Human trafficking is a horrible crime that devastates the lives of its victims – 85% of whom are women. Fear of violence, fear of criminal prosecution, and shame cause many victims of trafficking to stay in the shadows. That is why today we testified before the Judiciary Committee in support of LD 1730, An Act to Assist Victims of Human Trafficking sponsored by Rep. Amy Volk (R-Scarborough). Our justice system must have every opportunity to assist a victim in rebuilding her life. Following is the text of the testimony provided by Danna Hayes, our Director of Public Policy.
Good Afternoon, Senator Valentino, Representative Priest and distinguished members of the Judiciary Committee. I am Danna Hayes, the Director of Public Policy for the Maine Women’s Lobby. We speak on behalf of Maine’s 678,000 women and girls.
We are here in support of LD 1730, An Act to Assist Victims of Human Trafficking. By its nature, human trafficking is insidious and secretive. Many victims never report their experiences for fear of violence or simply due to shame and embarrassment. As a result, even the most thorough research can never truly encompass the full extent of the problem. As you may have heard earlier, it is exactly this dilemma and the public’s lack of awareness of the issue that makes Maine an excellent target for traffickers looking for victims, the vast majority of whom are women. We know traffickers are taking advantage of Maine as a recruiting ground because calls to National Trafficking hotlines originating in Maine have doubled in recent years. However, another unfortunate reason for secrecy around this problem is that the victim, out of fear or some other form of coercion, was forced to engage in illegal acts. As a result, she may have legitimate fears about coming forward with her story and seeking assistance.

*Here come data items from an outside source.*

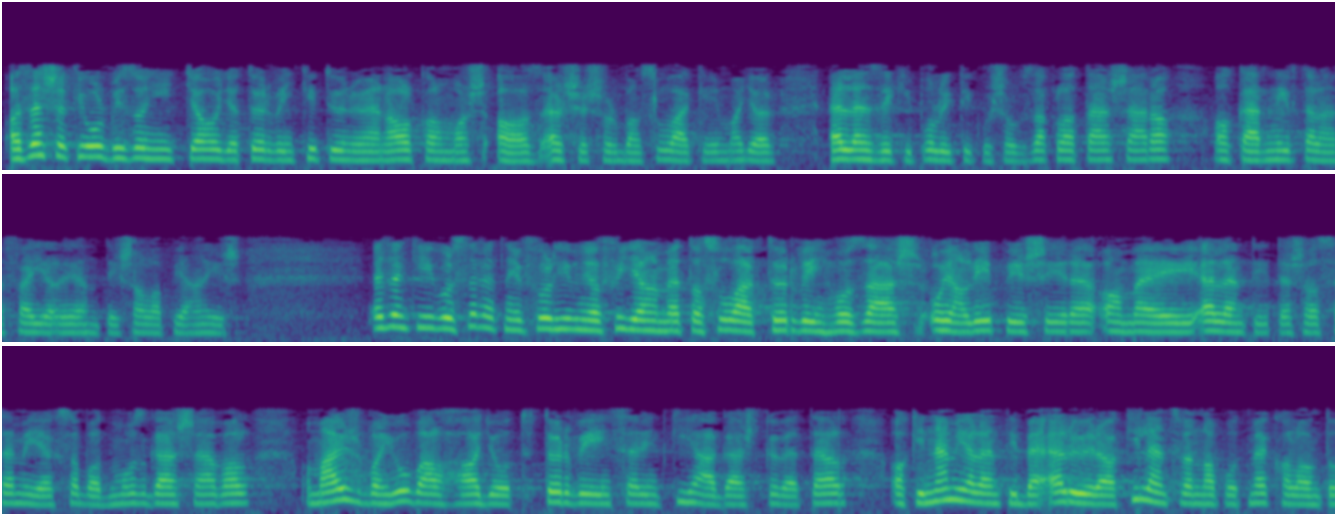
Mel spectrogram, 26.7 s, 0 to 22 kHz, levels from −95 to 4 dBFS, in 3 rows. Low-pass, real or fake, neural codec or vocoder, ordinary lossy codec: 5.4 kHz; fake; vocoder, 44.1 kHz, 80 mel bands, Vocos; none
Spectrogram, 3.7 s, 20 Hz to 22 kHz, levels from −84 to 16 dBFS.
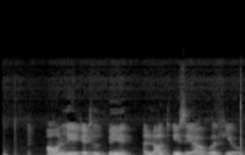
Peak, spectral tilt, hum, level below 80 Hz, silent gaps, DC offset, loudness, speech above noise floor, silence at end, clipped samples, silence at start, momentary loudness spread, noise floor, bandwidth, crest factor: -10 dBFS; -5 dB/octave; none; -64 dBFS; none; under 0.1%; -26 LUFS; 27 dB; 0 s; under 0.1%; 0.05 s; 6 LU; -53 dBFS; 14 kHz; 18 dB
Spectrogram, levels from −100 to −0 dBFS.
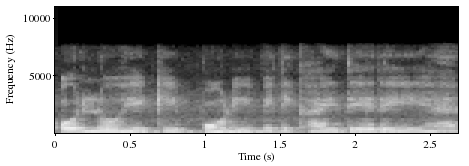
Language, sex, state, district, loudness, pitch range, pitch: Hindi, female, Punjab, Pathankot, -15 LUFS, 200-220 Hz, 205 Hz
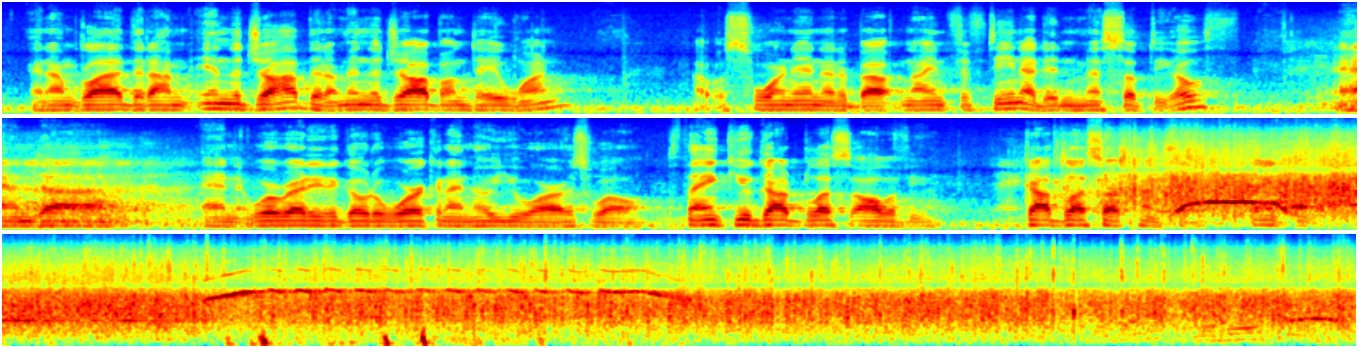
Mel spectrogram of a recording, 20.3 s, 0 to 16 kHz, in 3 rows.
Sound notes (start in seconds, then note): 6.6 laughter; 17.3 cheering and applause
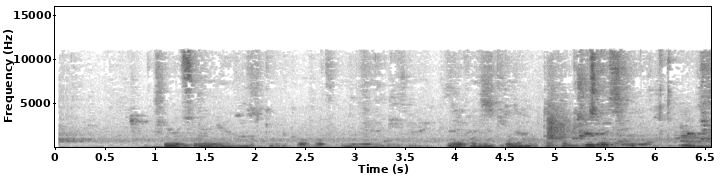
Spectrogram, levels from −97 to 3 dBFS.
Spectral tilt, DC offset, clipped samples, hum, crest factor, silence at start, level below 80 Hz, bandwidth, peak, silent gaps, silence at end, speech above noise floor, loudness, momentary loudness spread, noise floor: -5 dB/octave; under 0.1%; under 0.1%; none; 20 dB; 0.05 s; -54 dBFS; 11.5 kHz; -12 dBFS; none; 0 s; 21 dB; -32 LUFS; 19 LU; -53 dBFS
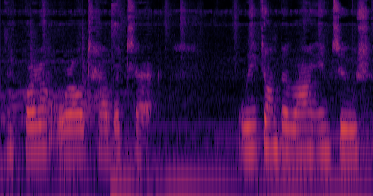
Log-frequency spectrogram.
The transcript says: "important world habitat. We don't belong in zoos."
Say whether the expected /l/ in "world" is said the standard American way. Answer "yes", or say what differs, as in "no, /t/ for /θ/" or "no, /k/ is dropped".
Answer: yes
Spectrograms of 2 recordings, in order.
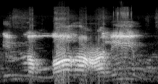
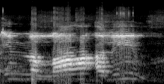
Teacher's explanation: عین درمیان حلق سے ادا ہوگا اور حمزہ سینے کی طرف سے ادا ہوگا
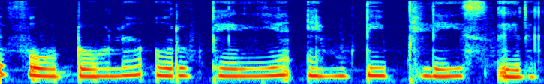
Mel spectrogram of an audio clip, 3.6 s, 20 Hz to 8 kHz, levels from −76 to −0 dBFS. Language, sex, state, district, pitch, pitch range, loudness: Tamil, female, Tamil Nadu, Nilgiris, 220 Hz, 215-235 Hz, -17 LUFS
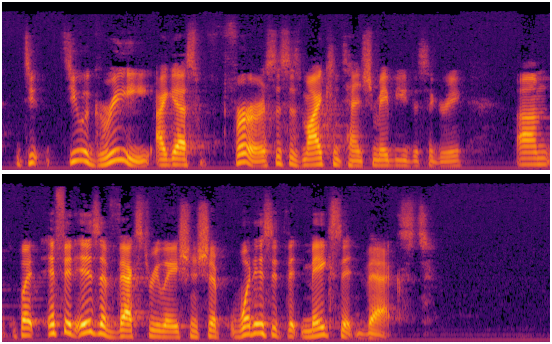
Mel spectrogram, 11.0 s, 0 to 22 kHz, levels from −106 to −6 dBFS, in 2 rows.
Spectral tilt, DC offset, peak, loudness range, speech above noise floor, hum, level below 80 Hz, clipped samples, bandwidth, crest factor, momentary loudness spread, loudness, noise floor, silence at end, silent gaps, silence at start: -4 dB/octave; under 0.1%; -2 dBFS; 4 LU; 37 dB; none; -64 dBFS; under 0.1%; 16.5 kHz; 24 dB; 16 LU; -26 LUFS; -63 dBFS; 1.2 s; none; 0.15 s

According to the National Human Trafficking Resource Center, 85% of sex trafficking victims are women. The most frequent age to enter into the commercial sex industry is 13-14 years old. Advocates, legislators and the criminal justice community have already taken steps to ensure law enforcement is able to differentiate trafficking victims in order to assist rather than penalize them. However, these situations are not always clear cut. Victims are sometimes understandably reticent to speak out against their traffickers and we need to be using every tool available to guarantee that victims are not punished for their behavior when the method of coercion is less obvious. We are especially supportive of the affirmative defense specifically targeted for victims of trafficking. Our justice system must have every opportunity to assist a victim in rebuilding her life. Moving forward with a criminal conviction, regardless of the circumstances and her sentence, means a survivor must overcome yet another hurdle to rebuilding her life. Studies show that women with criminal histories are significantly disadvantaged in seeking employment and ultimately becoming economically stable. In this way, a trafficking survivor’s experience can continue to disadvantage her throughout her lifetime long after the episode has ended, contributing to poverty, unemployment and the host of concerns that follow.

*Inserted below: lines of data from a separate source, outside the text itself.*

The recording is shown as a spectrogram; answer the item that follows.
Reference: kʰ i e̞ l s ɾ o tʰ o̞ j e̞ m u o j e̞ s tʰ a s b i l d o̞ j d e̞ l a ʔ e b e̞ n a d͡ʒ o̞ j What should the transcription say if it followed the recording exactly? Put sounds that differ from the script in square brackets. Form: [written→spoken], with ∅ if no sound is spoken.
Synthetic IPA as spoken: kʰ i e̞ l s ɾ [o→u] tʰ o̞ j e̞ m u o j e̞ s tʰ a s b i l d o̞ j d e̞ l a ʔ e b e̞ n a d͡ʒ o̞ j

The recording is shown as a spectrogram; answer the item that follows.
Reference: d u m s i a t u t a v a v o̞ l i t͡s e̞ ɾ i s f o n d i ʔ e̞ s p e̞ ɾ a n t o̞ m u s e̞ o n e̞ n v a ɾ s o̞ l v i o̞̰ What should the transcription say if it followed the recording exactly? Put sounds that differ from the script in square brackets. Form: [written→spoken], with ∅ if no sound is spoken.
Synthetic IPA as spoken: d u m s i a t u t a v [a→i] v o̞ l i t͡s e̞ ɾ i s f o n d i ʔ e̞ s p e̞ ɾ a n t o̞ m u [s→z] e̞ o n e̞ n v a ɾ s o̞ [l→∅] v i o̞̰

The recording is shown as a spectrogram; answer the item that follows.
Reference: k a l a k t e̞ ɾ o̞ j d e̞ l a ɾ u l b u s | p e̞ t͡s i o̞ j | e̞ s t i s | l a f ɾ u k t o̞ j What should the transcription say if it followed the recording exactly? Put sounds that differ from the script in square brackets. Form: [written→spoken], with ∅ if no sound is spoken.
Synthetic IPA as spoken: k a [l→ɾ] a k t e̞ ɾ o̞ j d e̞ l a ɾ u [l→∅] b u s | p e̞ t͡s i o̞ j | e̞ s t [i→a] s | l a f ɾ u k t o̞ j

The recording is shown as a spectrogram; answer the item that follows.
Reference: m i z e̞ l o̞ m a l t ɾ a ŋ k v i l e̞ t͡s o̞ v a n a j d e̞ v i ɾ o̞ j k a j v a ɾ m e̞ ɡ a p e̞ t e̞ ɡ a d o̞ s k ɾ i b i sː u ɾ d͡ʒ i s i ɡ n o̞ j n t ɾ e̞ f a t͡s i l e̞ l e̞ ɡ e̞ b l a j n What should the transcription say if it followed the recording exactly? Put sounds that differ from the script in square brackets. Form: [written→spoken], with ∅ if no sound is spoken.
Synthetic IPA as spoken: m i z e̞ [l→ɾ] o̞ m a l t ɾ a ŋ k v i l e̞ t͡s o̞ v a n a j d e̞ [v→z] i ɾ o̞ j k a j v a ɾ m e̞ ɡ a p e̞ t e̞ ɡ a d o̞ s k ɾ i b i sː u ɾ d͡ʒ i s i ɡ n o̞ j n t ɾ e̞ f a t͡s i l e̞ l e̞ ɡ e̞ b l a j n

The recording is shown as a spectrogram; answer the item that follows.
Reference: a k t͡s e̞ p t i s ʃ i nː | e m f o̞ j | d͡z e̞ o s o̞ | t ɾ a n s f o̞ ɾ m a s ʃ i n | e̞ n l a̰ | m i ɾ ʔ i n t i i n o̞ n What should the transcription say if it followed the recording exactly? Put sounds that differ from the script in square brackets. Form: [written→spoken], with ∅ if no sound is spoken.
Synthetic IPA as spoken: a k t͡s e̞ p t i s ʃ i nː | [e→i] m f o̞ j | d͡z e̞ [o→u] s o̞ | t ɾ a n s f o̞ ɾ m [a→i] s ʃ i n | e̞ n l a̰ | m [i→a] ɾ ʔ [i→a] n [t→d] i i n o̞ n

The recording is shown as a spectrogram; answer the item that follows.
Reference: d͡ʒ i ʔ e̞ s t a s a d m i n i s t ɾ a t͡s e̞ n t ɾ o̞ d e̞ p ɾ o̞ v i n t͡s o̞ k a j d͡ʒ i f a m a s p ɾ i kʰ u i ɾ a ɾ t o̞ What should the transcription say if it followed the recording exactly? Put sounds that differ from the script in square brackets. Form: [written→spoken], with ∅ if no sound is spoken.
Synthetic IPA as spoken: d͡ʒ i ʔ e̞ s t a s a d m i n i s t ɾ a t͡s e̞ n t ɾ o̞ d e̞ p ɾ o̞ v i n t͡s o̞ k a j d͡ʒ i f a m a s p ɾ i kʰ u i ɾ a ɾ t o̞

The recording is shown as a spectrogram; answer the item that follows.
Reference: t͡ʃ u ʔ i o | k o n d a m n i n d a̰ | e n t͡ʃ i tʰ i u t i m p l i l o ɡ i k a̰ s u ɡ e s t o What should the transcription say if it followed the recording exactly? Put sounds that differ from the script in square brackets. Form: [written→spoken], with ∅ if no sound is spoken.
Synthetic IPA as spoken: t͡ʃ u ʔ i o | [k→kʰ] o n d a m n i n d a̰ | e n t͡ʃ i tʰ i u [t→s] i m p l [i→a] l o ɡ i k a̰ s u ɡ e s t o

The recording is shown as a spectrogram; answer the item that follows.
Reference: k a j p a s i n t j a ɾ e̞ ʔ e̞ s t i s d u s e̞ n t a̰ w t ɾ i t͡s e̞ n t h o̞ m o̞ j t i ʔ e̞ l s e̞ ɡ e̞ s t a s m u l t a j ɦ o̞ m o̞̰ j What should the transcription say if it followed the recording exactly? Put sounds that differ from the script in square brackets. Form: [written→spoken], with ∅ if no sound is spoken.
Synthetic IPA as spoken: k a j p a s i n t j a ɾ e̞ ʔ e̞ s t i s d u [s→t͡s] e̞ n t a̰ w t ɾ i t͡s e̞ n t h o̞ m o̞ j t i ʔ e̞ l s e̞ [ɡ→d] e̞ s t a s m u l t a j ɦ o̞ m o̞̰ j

It is for these reasons that we urge you to vote Ought to Pass on LD 1730. Thank you.
Call 1-888-373-7888 or text BeFree (233733). The National Human Trafficking Resource Center (NHTRC) is a national, toll-free hotline, available to answer calls and texts from anywhere in the country, 24 hours a day, 7 days a week, every day of the year.

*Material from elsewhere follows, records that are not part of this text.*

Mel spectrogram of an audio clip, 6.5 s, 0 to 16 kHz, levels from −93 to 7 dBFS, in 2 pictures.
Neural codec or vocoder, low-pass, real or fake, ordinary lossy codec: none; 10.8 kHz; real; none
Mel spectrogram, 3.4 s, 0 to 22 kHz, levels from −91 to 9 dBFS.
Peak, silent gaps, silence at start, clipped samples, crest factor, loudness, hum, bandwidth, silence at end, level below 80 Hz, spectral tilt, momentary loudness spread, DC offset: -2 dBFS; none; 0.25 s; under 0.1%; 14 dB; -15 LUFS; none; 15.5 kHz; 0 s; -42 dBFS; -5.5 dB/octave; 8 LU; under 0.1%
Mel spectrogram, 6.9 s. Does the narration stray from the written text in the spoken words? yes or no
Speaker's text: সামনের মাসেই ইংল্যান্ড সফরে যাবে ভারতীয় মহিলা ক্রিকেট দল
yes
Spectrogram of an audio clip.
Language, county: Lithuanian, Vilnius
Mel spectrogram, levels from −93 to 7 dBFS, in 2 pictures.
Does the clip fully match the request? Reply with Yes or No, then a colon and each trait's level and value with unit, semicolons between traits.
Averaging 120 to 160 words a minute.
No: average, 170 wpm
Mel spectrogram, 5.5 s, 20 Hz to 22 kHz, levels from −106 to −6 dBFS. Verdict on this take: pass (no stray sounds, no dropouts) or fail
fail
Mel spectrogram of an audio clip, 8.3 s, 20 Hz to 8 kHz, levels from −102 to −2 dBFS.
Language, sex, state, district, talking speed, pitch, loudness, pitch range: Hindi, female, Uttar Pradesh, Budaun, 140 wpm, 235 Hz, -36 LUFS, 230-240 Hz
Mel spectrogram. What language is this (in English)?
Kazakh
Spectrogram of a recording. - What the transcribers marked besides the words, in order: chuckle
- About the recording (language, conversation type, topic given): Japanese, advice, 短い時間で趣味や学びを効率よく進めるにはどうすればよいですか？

If you believe you or someone you know may be the victim of human trafficking, or if you’d simply like more information on red flags and referrals, please call the National Human Trafficking Resource Center at 1-888-373-7888. In the case of an emergency or for local service referrals, you will be connected with the Maine-based project.
Chocolate is yummy,
A bouquet’s always nice,
But we want equality,
That’s a gift sure to entice.
Ok, poetry isn’t our strong suit – working on policies that make a better future for women and girls is what we do best. This Valentine’s Day, make a gift of a dozen dollars to the Maine Women’s Lobby so we can continue to stand up for policies that matter for your future.
You can make the Valentine’s Day love last all year long by making a recurring gift of a dozen dollars every month.
These words may be silly,
But the feeling is true,
HAPPY VALENTINE’S DAY
From us to YOU!
Eliza, Danna, Molly & Kathy
See all: State of the State5 Feb 2014
Last night, Governor LePage gave his annual State of the State address. In response, MWL Executive Director Eliza Townsend made the following statement:
“Our state is still struggling to recover from the worst economic downturn since the Great Depression. We all know someone who is out of work or underemployed, and meanwhile prices keep going up. That’s why Maine women need real solutions to real problems. Our policy decisions must be grounded in reality, not stereotypes, anecdotes or ideology.
“Mainers who are struggling to support their families are not to blame for the economy, and making life harder for them will not turn it around. We do know what works to build a strong middle class. We need to build pathways out of poverty, including access to health care, quality affordable child care & early childhood education, and jobs that can support a family.”
The Maine Women’s Lobby advocates on behalf of Maine’s women and girls, focusing on economic security, freedom from discrimination, access to health care, and freedom from violence.